OTTAWA -- For many Ottawa parents, the long drive down Bronson Avenue, and the wait at the Brewer Assessment Centre is a familiar one; 18 months into a pandemic, unvaccinated children remain largely at risk of being exposed to the virus. 

"I mean I’ve actually lost track of how many times they’ve all been tested at this point," said Regina Bateson, a parent of three kids all under the age of 12. 

No stranger to the process, Bateson is now looking to become even more familiar with COVID-19 testing; hoping soon she’ll be able to administer them herself. 

The mother of three, along with a small group of Ottawa parents, are pushing the province to improve access to rapid antigen tests. 

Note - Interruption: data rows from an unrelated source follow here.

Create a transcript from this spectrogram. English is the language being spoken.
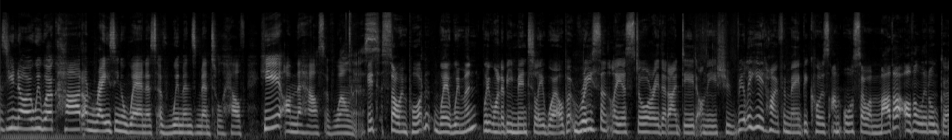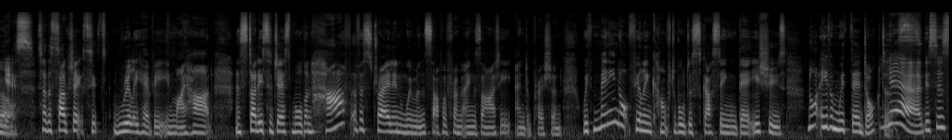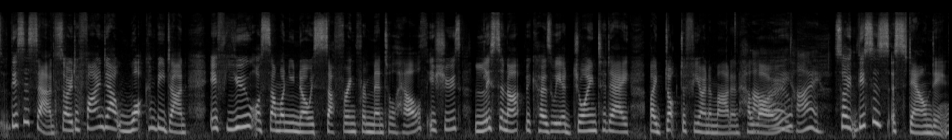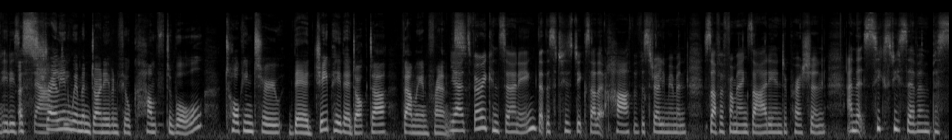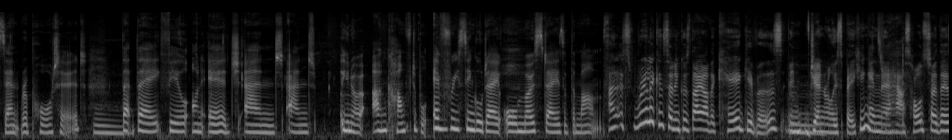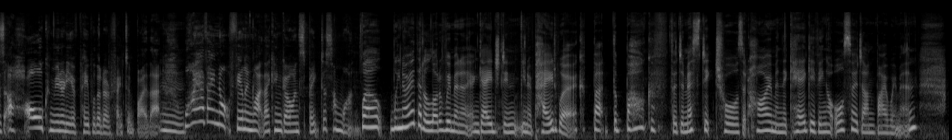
As you know, we work hard on raising awareness of women's mental health here on the House of Wellness. It's so important. We're women, we want to be mentally well. But recently, a story that I did on the issue really hit home for me because I'm also a mother of a little girl. Yes. So the subject sits really heavy in my heart. And studies suggest more than half of Australian women suffer from anxiety and depression, with many not feeling comfortable discussing their issues, not even with their doctors. Yeah, this is this is sad. So to find out what can be done if you or someone you know is suffering from mental health issues, listen up because we are joined today by Dr. Fiona Martin. Hello. Hi. Hi. So this is astounding. It is Australian astounding. women don't even feel comfortable talking to their GP, their doctor, family and friends. Yeah, it's very concerning that the statistics are that half of Australian women suffer from anxiety and depression, and that 67% reported mm. that they feel on edge and and you know uncomfortable every single day or most days of the month. And it's really concerning because they are the caregivers, in, mm. generally speaking, in their right. households. So there's a whole community of people that are affected by that. Mm. Why are they not feeling like they can go and speak to someone? Well, we know that a lot of women are engaged in, you know, paid work, but the bulk of the domestic chores at home and the caregiving are also done by women.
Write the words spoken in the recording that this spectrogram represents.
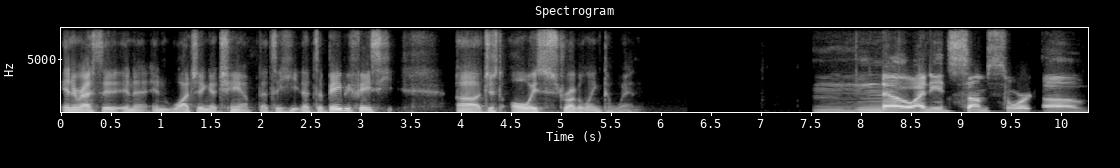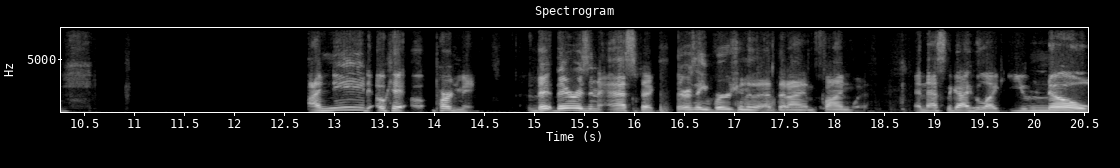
interested in a, in watching a champ that's a he, that's a babyface, uh, just always struggling to win? No, I need some sort of. I need okay. uh, Pardon me. There, there is an aspect. There's a version of that that I am fine with, and that's the guy who, like, you know,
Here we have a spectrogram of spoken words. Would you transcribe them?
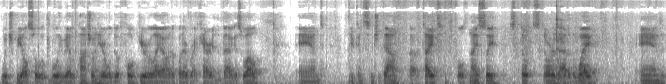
which we also, we have a poncho in here. We'll do a full gear layout of whatever I carry in the bag as well. And you can cinch it down uh, tight, it folds nicely, st stores out of the way. And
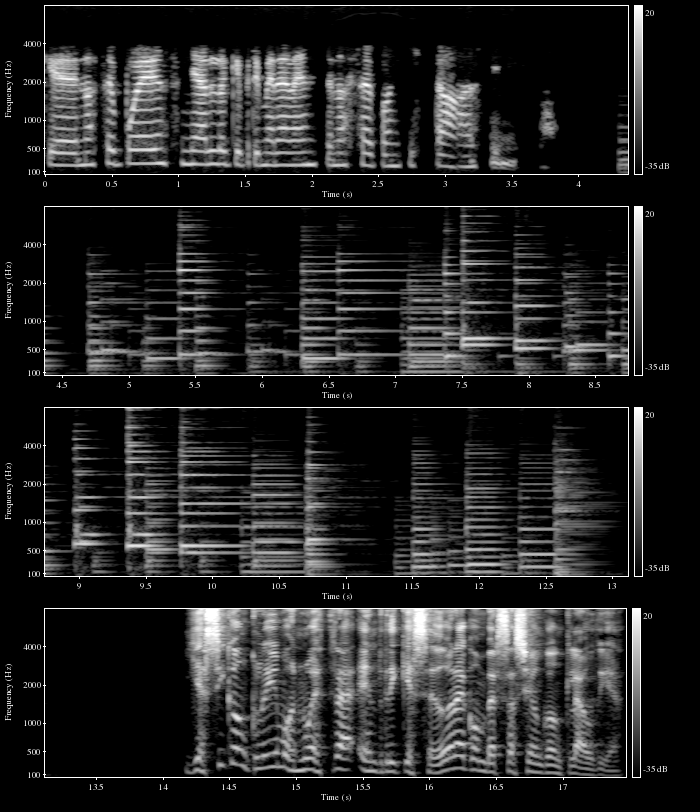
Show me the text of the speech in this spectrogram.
que no se puede enseñar lo que primeramente no se ha conquistado en sí mismo. Y así concluimos nuestra enriquecedora conversación con Claudia.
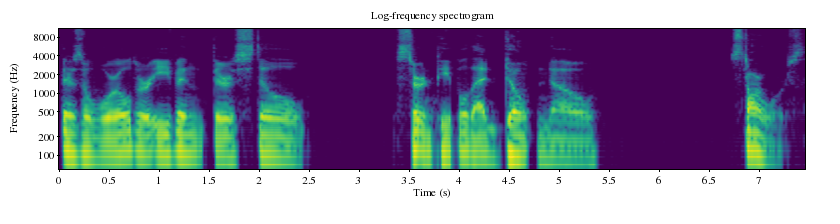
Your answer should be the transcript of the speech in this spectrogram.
there's a world or even there's still certain people that don't know Star Wars.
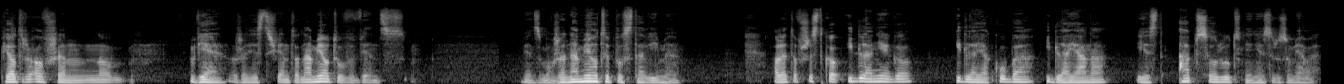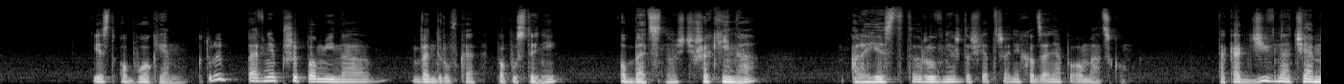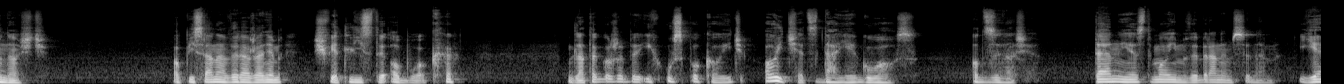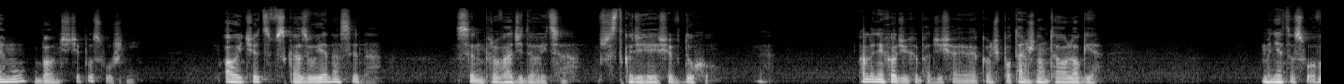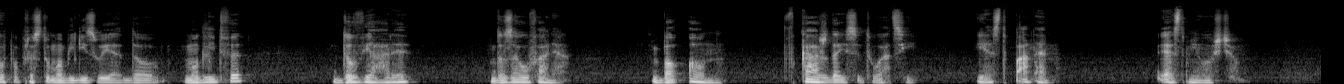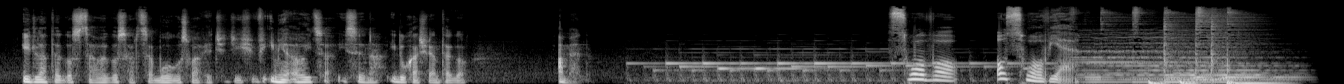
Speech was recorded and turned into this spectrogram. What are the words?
Piotr, owszem, no, wie, że jest święto namiotów, więc, więc może namioty postawimy. Ale to wszystko i dla niego, i dla Jakuba, i dla Jana jest absolutnie niezrozumiałe. Jest obłokiem, który pewnie przypomina wędrówkę po pustyni, obecność Szekina, ale jest to również doświadczenie chodzenia po omacku. Taka dziwna ciemność, opisana wyrażeniem świetlisty obłok. Dlatego, żeby ich uspokoić, ojciec daje głos. Odzywa się. Ten jest moim wybranym synem. Jemu bądźcie posłuszni. Ojciec wskazuje na syna. Syn prowadzi do ojca. Wszystko dzieje się w duchu. Ale nie chodzi chyba dzisiaj o jakąś potężną teologię. Mnie to słowo po prostu mobilizuje do modlitwy, do wiary, do zaufania, bo On w każdej sytuacji jest Panem, jest miłością. I dlatego z całego serca błogosławię Cię dziś w imię Ojca i Syna i Ducha Świętego. Amen. Słowo o słowie. Thank you.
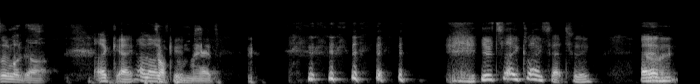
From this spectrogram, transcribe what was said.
all I got. Okay, I like top it. Of my head. You're so close, actually. Um, right.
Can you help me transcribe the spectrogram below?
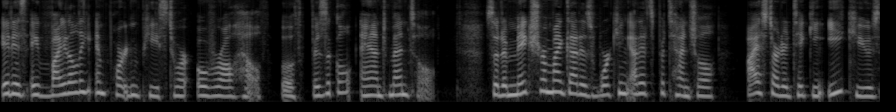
It is a vitally important piece to our overall health, both physical and mental. So, to make sure my gut is working at its potential, I started taking EQ's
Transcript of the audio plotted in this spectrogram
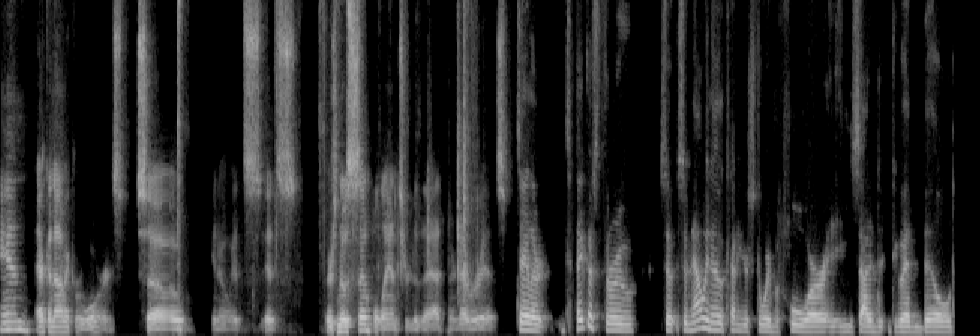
and economic rewards. So, you know, it's it's there's no simple answer to that. There never is. Taylor, take us through. So, so now we know kind of your story before, and you decided to, to go ahead and build.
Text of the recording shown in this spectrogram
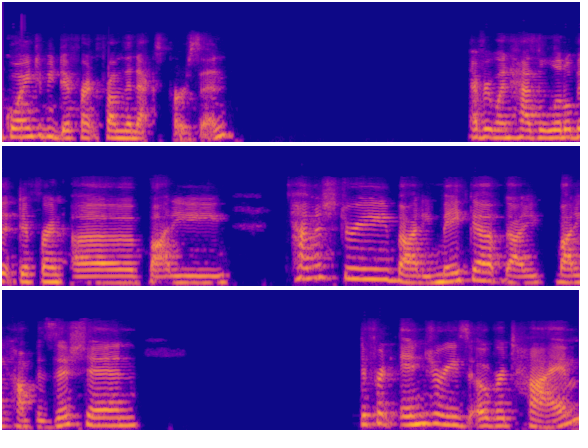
going to be different from the next person. Everyone has a little bit different uh, body chemistry, body makeup, body body composition, different injuries over time.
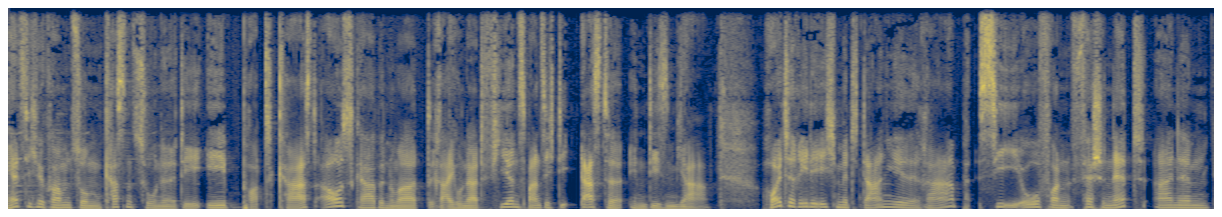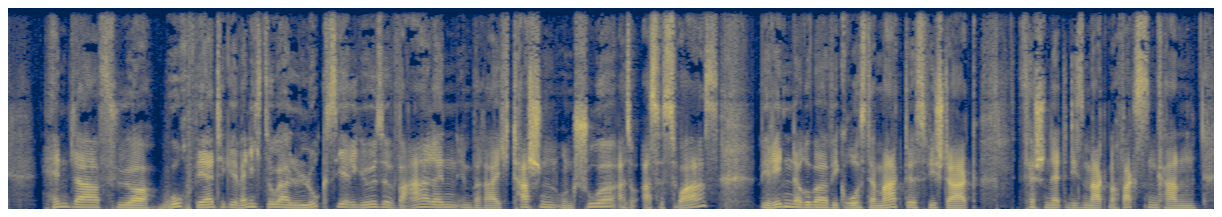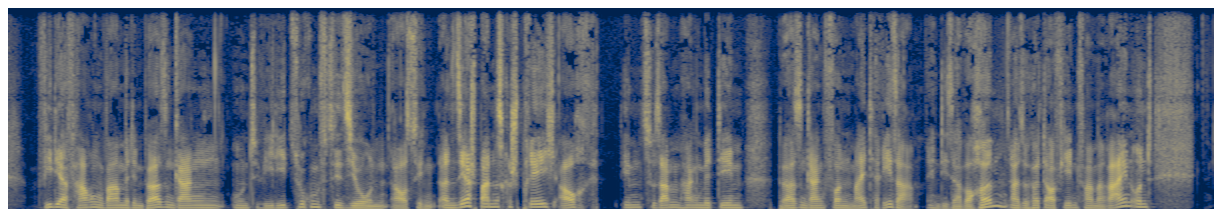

"We think it would make a tremendous amount of sense to channel the rapid tests that the province already has towards that group of people where you’re mostly likely to find asymptomatic people and stop outbreaks before they happen," Bateson said.  

Currently, the tests are made available by the province to businesses and are used as a way to ensure unvaccinated employees can continue to work. 

"You have someone who’s unvaccinated and you want to make it so that they can continue to work, and so you do rapid testing twice a week for them, I think that’s a good use case, I think that’s probably the best use case that we’ve got," Dr. Doug Manuel, a Senior Scientist at The Ottawa Hospital said. 

Bateson is hoping those tests will be available for schools and parents across the province, but as it stands she says she is frustrated by the lack of access. 

"They have this resource and they’re not using it and worse yet they’re even making it impossible for volunteers who want to take action on their own to access the tests," she said.  

Speaking earlier this month, Ontario's Chief Medical Officer of Health, Dr. Kieran Moore said the province would consider rapid testing if COVID rates increase. 

"If our rates go up in certain areas, like in Windsor, it’s at 100 (cases) per 100,000, that’s where you would consider doing rapid testing to ensure confidence in children retuning to the classroom as well as increased safety," Moore said on September 9. 

In Ottawa, cases are relatively low, but cases among kids 5-11 years old are still roughly triple the rates of those found in adults. 

"Right now we’re seeing a level of transmission in the schools that is pretty low, that said, cases in kids are increasing and cases that we’re seeing are often in kids," Dr. Manuel said. 

Manuel says due to that relatively low levels of transmission in Ottawa it’s possible the rate of false-positives returned by rapid antigen tests would outpace true-positive results, possibly leading to negative consequences. 

"In the workplace we’re screening with rapid for people who are asymptomatic, unvaccinated and unexposed. And in the school if you do that you’re child is more likely going to have a false positive test and then they’re not going to school when they could," Manuel said.  

On Friday, Dr. Moore said he doesn’t anticipate offering rapid tests to areas with low-case levels but targeted settings, like a classroom outbreak or area with high case-levels, are a possibility.

"(We) are prepared to put them in play in high risk communities, and in active discussion with some health units in the southwest where they have high community rates of infection," said Moore. "And I think it would be prudent in those instances. I'd be cautious in adopting a strategy in a setting where you have very low risk of infection and where you haven't had significant outbreaks in the classroom and/or if you have very high immunization rates in the students such as high schools."

Despite the concerns, parents say they’re still looking for any added protection they can offer their children.

"In terms of interest from people who want this for their kids, I would say that it’s overwhelming; the issue is really meeting that demand and that’s where we’ve just found impenetrable roadblocks," Bateson said. 

Ottawa Public Health and CHEO offer take home PCR tests for parents, and more than 120 schools in the city currently offer a take home testing program, with the goal of expanding it to every school in the city.